Don’t worry, I’m not suggesting you go full Mindhunter here. I mean kill something that you should kill. Like weeds in your garden. There’s something satisfying and calming about a good, honest fight to the death, you know? Especially one you know YOU, the human, will win. Like Fennel, which will put up a hell of a fight unless you catch a new plant right after a few days of heavy rain. Or Blackberry, which will give you some gnarly scars, especially if you don’t have protective gauntlets. Annoying mold or mildew patches in the house are also good for this kind of battle. How many rounds of spray-and-scrub will it take? Can your arm strength hold out?

The world around us may suck for a while yet, so I hope you can keep your hopes high and your plants green. If you have ideas for keeping your sanity in these strange times, please leave them in the comments below–I’d love to hear them!

2020 Garden Plans

2020 Garden Plans

Sometimes I worry, as spring approaches, that I’ll lose interest in gardening—that there just won’t be anything new to strike my fancy. But then, the seed catalogs come. And the emails about the new seeds show up in my inbox. And I am smitten, once […]

What to Plant in September

What to Plant in September

Even as fall looms ahead of us, our warm September weather keeps the tomatoes, cucumbers, and gourds growing strong. And while the wild blackberries in full sun may have shriveled up, the ones in shady spots are just now fruiting plump, tasty berries. Here is […]

Have you checked out these Naked Ladies?

Have you checked out these Naked Ladies?

Don’t worry, I’m talking about the beautiful, fragrant, and totally weird flower that pops up this time of year, right after all its foliage had died back.

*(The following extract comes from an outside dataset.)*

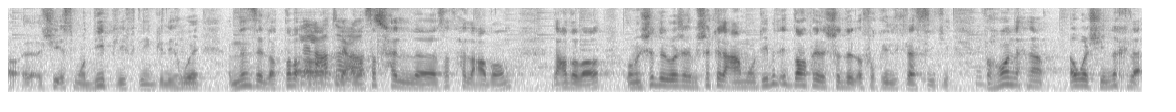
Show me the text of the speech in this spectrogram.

The Belladonna Amaryllis (AKA Belladonna Lily, AKA Resurrection Lily, AKA Naked Ladies) is ablaze just about everywhere sunny in late summer in the Bay Area. The plants display pink flowers on their naked red stems, some petals streaked with white, and some more magenta than pink.

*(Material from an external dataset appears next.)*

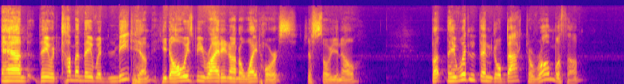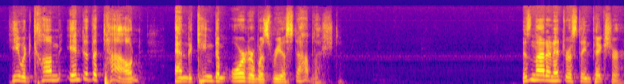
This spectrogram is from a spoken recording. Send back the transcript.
And they would come and they would meet him. He'd always be riding on a white horse, just so you know. But they wouldn't then go back to Rome with him. He would come into the town and the kingdom order was reestablished. Isn't that an interesting picture?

As a transplant from the East Coast, I first saw these mysteriously pop up in my backyard. I would have called them Zombie Lilies, given their blood-red stalks eerily appearing from what looks like nothing but earth. The appearance of those red stalks also made me think of some evil alien fungus from a sci-fi horror movie.

Luckily, the Naked Ladies are not that sinister. Their green foliage appears in the winter lasts through spring and then dies back. A few months later, in the late summer, the flower stalks shoot up. They store the energy from their green leafy time in a bulb, and use it to produce the flowers. Weird, but kind of awesome, too.

And, you can divide clumps of those bulbs to produce more of them, if you are so inclined. Plus, the seeds they produce can grow into plants, but they must be planted when fresh, not dried. The ones in my yard are just at the end of their flowering, so I’m hoping to harvest some of those seeds and try planting some new ladies myself soon.If you have grown Naked Ladies, from seeds or root division, please let me know how it worked out in the comments below!

More Information

Sfgate.com: When Do You Plant Naked Ladies?
Amazon: Purchase Amaryllis Belladonna Bulbs

Mouse Melons: The Cutest Fruit

Mouse Melons: The Cutest Fruit

There are many beautiful fruits out there, and I’m sure you’ve grown some that you thought were drop-dead gorgeous. But would you say many of them were cute? Let’s say you’ve got a plant that looks like the biggest garden fruit, i.e. watermelon, but is the […]